▶ _Assignment_: In your reply, repeat every entry exactly and skip over each picture.

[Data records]
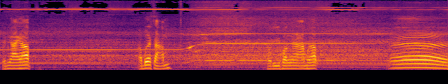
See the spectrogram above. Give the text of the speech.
เป็นไงครับ เอาเบอร์สาม พอดีพองามครับ เออ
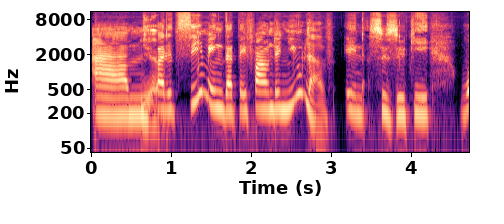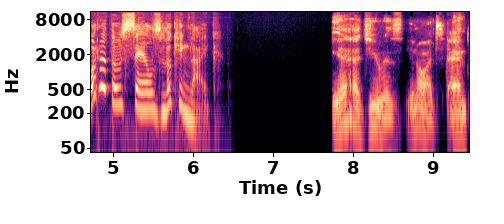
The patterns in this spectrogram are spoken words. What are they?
Um, yeah. But it's seeming that they found a new love in Suzuki. What are those sales looking like? Yeah, gee whiz. You know what? And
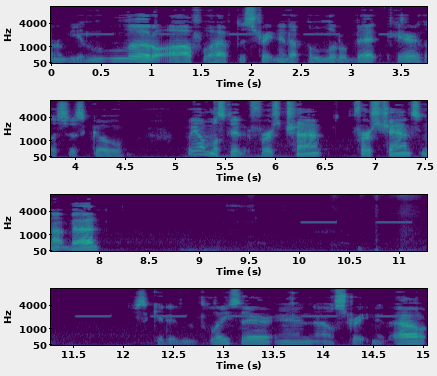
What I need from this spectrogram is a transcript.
Going to be a little off. We'll have to straighten it up a little bit here. Let's just go. We almost did it first chance. First chance, not bad. Just get it in place there, and now straighten it out.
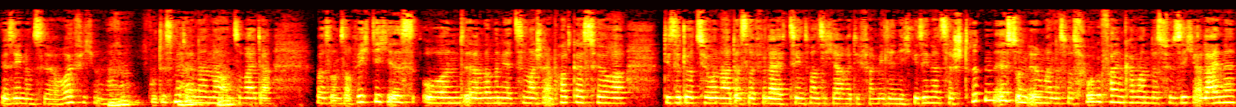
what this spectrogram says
wir sehen uns sehr häufig und haben mhm. gutes Miteinander mhm. und so weiter was uns auch wichtig ist. Und äh, wenn man jetzt zum Beispiel einen Podcast-Hörer die Situation hat, dass er vielleicht 10, 20 Jahre die Familie nicht gesehen hat, zerstritten ist und irgendwann ist was vorgefallen, kann man das für sich alleine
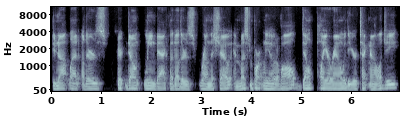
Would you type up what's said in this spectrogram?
Do not let others er, don't lean back, let others run the show. And most importantly of all, don't play around with your technology,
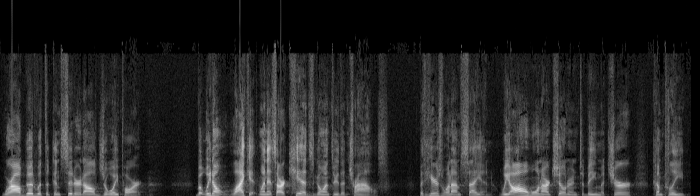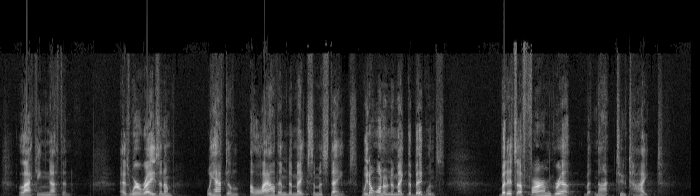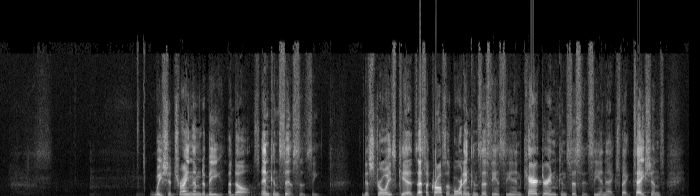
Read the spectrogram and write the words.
We're all good with the consider it all joy part. But we don't like it when it's our kids going through the trials. But here's what I'm saying we all want our children to be mature, complete, lacking nothing. As we're raising them, we have to allow them to make some mistakes. We don't want them to make the big ones, but it's a firm grip, but not too tight. We should train them to be adults. Inconsistency destroys kids. That's across the board. Inconsistency in character, inconsistency in expectations,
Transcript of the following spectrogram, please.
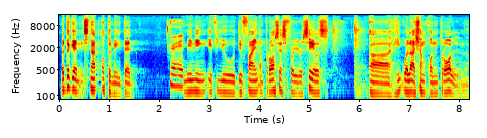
But again, it's not automated. right. Meaning if you define a process for your sales, uh, wala siyang control. No?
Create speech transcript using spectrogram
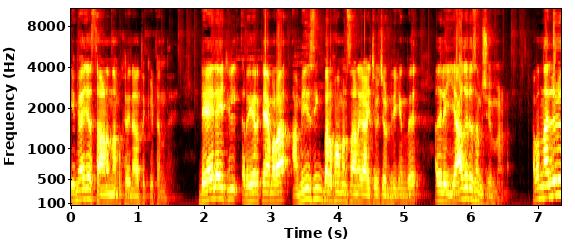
ഇമേജസ് ആണ് നമുക്ക് ഇതിനകത്ത് കിട്ടുന്നത്. ഡേ ലൈറ്റിൽ റിയർ ക്യാമറ അമേസിംഗ് പെർഫോമൻസ് ആണ് കാഴ്ചവെച്ചുകൊണ്ടിരിക്കുന്നത്. അതിൽ യാതൊരു സംശയവും വേണ്ട. അപ്പം നല്ലൊരു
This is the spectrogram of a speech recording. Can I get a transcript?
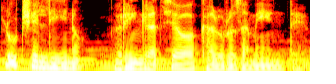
L'uccellino ringraziò calorosamente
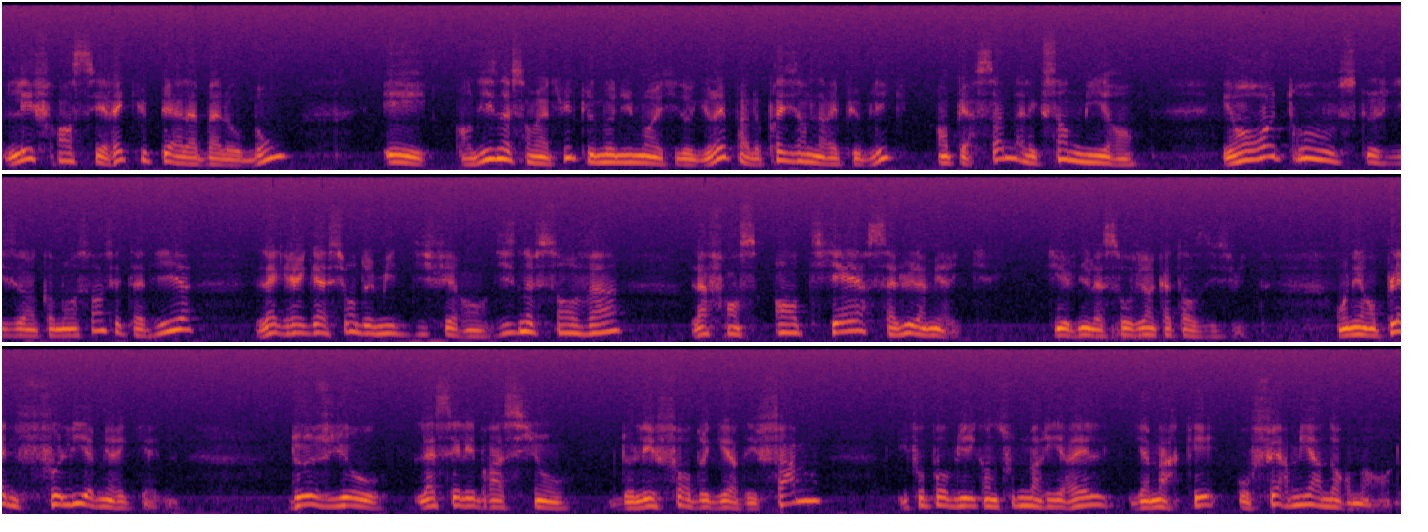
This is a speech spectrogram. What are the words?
les Français récupèrent la balle au bon et en 1928, le monument est inauguré par le président de la République en personne, Alexandre Mitterrand. Et on retrouve ce que je disais en commençant, c'est-à-dire l'agrégation de mythes différents. 1920, la France entière salue l'Amérique, qui est venue la sauver en 14-18. On est en pleine folie américaine. Deuxio, la célébration de l'effort de guerre des femmes. Il ne faut pas oublier qu'en dessous de Marie-Relle, il y a marqué aux fermières normandes.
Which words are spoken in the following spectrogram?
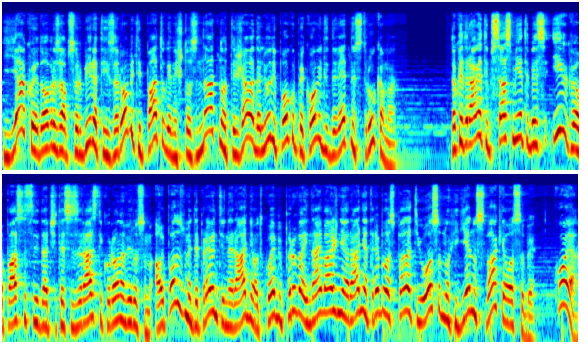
jako je dobro za apsorbirati i zarobiti patogene što znatno otežava da ljudi pokupe COVID-19 rukama. Dakle, dragati psa smijete bez ikakve opasnosti da ćete se zaraziti koronavirusom, ali poduzmete preventivne radnje od koje bi prva i najvažnija radnja trebala spadati u osobnu higijenu svake osobe. Koja?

▶ _Expected output_:
See the spectrogram above. Give the text of the speech.
เป็นไงครับ เอาเบอร์สาม พอดีพองามครับ เออ
The patterns in this spectrogram are spoken words. What are they?
Um, yeah. But it's seeming that they found a new love in Suzuki. What are those sales looking like? Yeah, gee whiz. You know what? And
What I need from this spectrogram is a transcript.
Going to be a little off. We'll have to straighten it up a little bit here. Let's just go. We almost did it first chance. First chance, not bad. Just get it in place there, and now straighten it out.
what this spectrogram says
wir sehen uns sehr häufig und haben mhm. gutes Miteinander mhm. und so weiter was uns auch wichtig ist. Und äh, wenn man jetzt zum Beispiel einen Podcast-Hörer die Situation hat, dass er vielleicht 10, 20 Jahre die Familie nicht gesehen hat, zerstritten ist und irgendwann ist was vorgefallen, kann man das für sich alleine
Would you type up what's said in this spectrogram?
Do not let others er, don't lean back, let others run the show. And most importantly of all, don't play around with your technology,
Read the spectrogram and write the words.
We're all good with the consider it all joy part. But we don't like it when it's our kids going through the trials. But here's what I'm saying we all want our children to be mature, complete, lacking nothing. As we're raising them, we have to allow them to make some mistakes. We don't want them to make the big ones, but it's a firm grip, but not too tight. We should train them to be adults. Inconsistency destroys kids. That's across the board. Inconsistency in character, inconsistency in expectations,
Transcript of the following spectrogram, please.
But again, it's not automated. right. Meaning if you define a process for your sales, uh, wala siyang control. No?
Create speech transcript using spectrogram
ഇമേജസ് ആണ് നമുക്ക് ഇതിനകത്ത് കിട്ടുന്നത്. ഡേ ലൈറ്റിൽ റിയർ ക്യാമറ അമേസിംഗ് പെർഫോമൻസ് ആണ് കാഴ്ചവെച്ചുകൊണ്ടിരിക്കുന്നത്. അതിൽ യാതൊരു സംശയവും വേണ്ട. അപ്പം നല്ലൊരു
This is the spectrogram of a speech recording. Can I get a transcript?
L'uccellino ringraziò calorosamente
This is a speech spectrogram. What are the words?
les Français récupèrent la balle au bon et en 1928, le monument est inauguré par le président de la République en personne, Alexandre Mitterrand. Et on retrouve ce que je disais en commençant, c'est-à-dire l'agrégation de mythes différents. 1920, la France entière salue l'Amérique, qui est venue la sauver en 14-18. On est en pleine folie américaine. Deuxio, la célébration de l'effort de guerre des femmes. Il ne faut pas oublier qu'en dessous de Marie-Relle, il y a marqué aux fermières normandes.
Which words are spoken in the following spectrogram?
jako je dobro za apsorbirati i zarobiti patogene što znatno otežava da ljudi pokupe COVID-19 rukama. Dakle, dragati psa smijete bez ikakve opasnosti da ćete se zaraziti koronavirusom, ali poduzmete preventivne radnje od koje bi prva i najvažnija radnja trebala spadati u osobnu higijenu svake osobe. Koja?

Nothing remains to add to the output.